How To Talk To The Grieving Family At A Funeral Service

When getting ready to attend funeral services, many people feel anxious about the moment at which they'll stand in front of the grieving family and offer condolences. This interaction can often prove challenging, given that the family is in considerable grief and it can sometimes be hard to find the right words to say. While the exact approach you take depends on your relationship with the family, and even the age at which the deceased passed away, there are some helpful rules to follow. Keep the three tips in mind and you'll get through this interaction with ease.

Keep Your Message Short

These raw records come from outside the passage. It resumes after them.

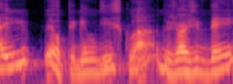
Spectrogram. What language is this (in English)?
Portuguese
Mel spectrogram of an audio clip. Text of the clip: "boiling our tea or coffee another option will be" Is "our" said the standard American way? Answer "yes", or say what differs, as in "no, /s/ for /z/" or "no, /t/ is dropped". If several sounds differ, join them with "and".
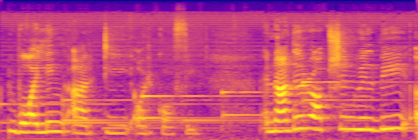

Some people make the mistake of talking too much when they greet the family at the funeral. While there's no specific duration that your conversation should last, it's ideal to avoid talking too much. Remember, there are other funeral attendees standing in line behind you waiting to offer their condolences to the family. In general, your interaction should include an expression of your sympathy, a brief memory of the person who has passed, if you have one, and an offer of helping the family after the funeral, if you're able.

What To Say

Your words to the family should be genuine, but you don't need to feel pressured to prepare a series of remarks. Something as simple as, "I'm so sorry for your loss. Please know how much I'm keeping you in my thoughts during this time" is appropriate. You can also acknowledge the loss with a sentiment such as, "I can imagine this is a tough time for your family." If you opt to share a memory of the person who has passed away, ensure that it's suitable for the moment. It shouldn't be a wild story about your time together in college. Instead, you might wish to share an anecdote about something the person taught you or a special moment that you'll remember for years to come.

What To Avoid Saying

Be careful to avoid offering sentiments that seem well-intentioned, but actually cause hurt to the family in grief. For example, you shouldn't tell the family that you know how it feels, nor should you offer the thought that the family's loved one is in a better place. Neither of these messages offers much solace to the family. Additionally, avoid offering your assistance if you feel you can't deliver -- don't say "Let me know if there's anything you need" if you don't wish to help out in the days or weeks ahead.